One of the best ways to ensure your network is there when you need it is also one of the simplest.

You love to know how a story ends and your networking contacts are the same.
When you keep those who provided you with leads, networking referrals, contacts, etc. with an update on the outcome, it gives people a sense of self-satisfaction in two ways. You give affirmation that their networking provided value (1X) and that you appreciated their efforts (2X). 
The sense of satisfaction and ability to help is a great motivator for all of us when it comes to networking. It’s this sense that you want to build into your networking relationship, as it almost ensures you will network in the future.
This is not a step that not everyone takes and by doing so, you set apart your relationship from their others, because those with great satisfaction have greater meaning and depth. 
I can share from my own experience to demonstrate the power of the follow-up. I’ve made over 500 introductions to my network and have received 15 follow-up notes. I can tell who each person who sent me those notes and will share with them again and again.
Like any follow-up note, you have another opportunity to offer to share your network and also remind them of what you are seeking, thus keeping the spirit of mutual networking going.  However, these notes are much more powerful than general update e-mail, so they are more likely to get a response.  
One big question is how do you follow-up to situations that do not go as expected?  You always send a follow-up note. Here are some ideas you can use to respond to different situations.
What if the meeting was a clunker?   I was honest and said as much as it’s what they probably heard already.   You can be professional, prepared, etc., but a networking meeting may not go well as you don’t connect with the other person. It’s just a matter of when, not if, so take it as part of the journey.
What if the other person was a not a fit?  If someone makes a referrals for a specific purpose (connect into company, etc.) that was not a fit, then it’s best to let them know. My follow-up note shared thoughts on where the person would be a good referral. For example, I got someone who was great in an industry, but not for the specific company I sought.    
What if the other person was a dud?  I’ve had referrals of people who were simply poor networkers (lack of interest, incredibly busy, etc.) or where the connection was not strong. My follow-up note acknowledged that I met with the person and that there were no immediate areas to assist one another.

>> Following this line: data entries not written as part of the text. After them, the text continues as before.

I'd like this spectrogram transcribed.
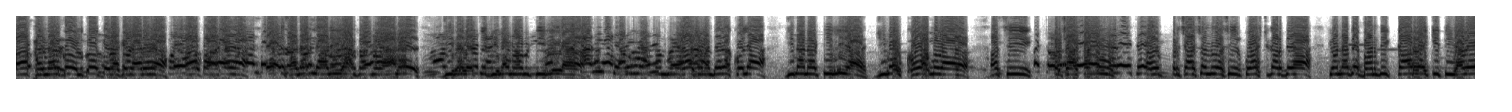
ਆ ਫਾਈਨਲ ਕੋਲ ਕੋ ਕੇ ਰੱਖ ਜਾ ਰਹੇ ਆ। ਆ ਪਾ ਰਹੇ ਆ। ਇੱਕ ਸਾਡਾ 40000 ਦਾ ਮੋਬਾਈਲ ਜਿਹਦੇ ਵਿੱਚ ਜਿਹਦਾ ਨਾਮ ਟੀਵੀ ਆ। ਇਸ ਬੰਦੇ ਦਾ ਖੋਲਿਆ। ਜਿਹਦਾ ਨਾਂ ਟੀਲੀ ਆ ਜਿਹਨੇ ਖੋਇਆ ਮੋਬਾਈਲ ਅਸੀਂ ਪ੍ਰਸ਼ਾਸਨ ਨੂੰ ਪ੍ਰਸ਼ਾਸਨ ਨੂੰ ਅਸੀਂ ਰਿਕੁਐਸਟ ਕਰਦੇ ਆ ਕਿ ਉਹਨਾਂ ਤੇ ਬਣਦੀ ਕਾਰਵਾਈ ਕੀਤੀ ਜਾਵੇ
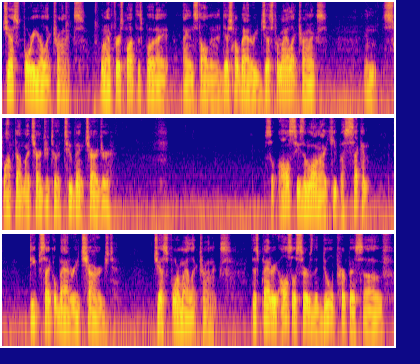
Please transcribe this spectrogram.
just for your electronics. When I first bought this boat, I, I installed an additional battery just for my electronics and swapped out my charger to a two bank charger. So all season long I keep a second deep cycle battery charged just for my electronics. This battery also serves the dual purpose of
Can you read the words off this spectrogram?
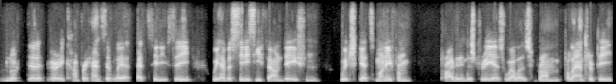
looked at it very comprehensively at, at CDC. We have a CDC foundation, which gets money from private industry as well as from philanthropy.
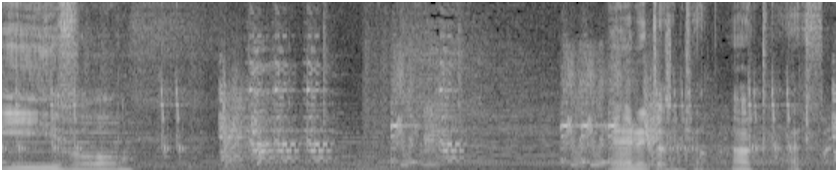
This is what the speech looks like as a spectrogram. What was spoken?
evil. And it doesn't kill. Okay, that's fine.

What if the person was no-show/no-response? My note stated that I had reached out and we had been unable to connect.
I know that sending these notes adds another layer of work, but well working the investment into the long-term relationship building and will pay dividends both today and in the future. The good thing about these notes is you can fit them in when you have time, so I usually did loads of these while watching a football game, etc.
Good luck today!
Mark Richards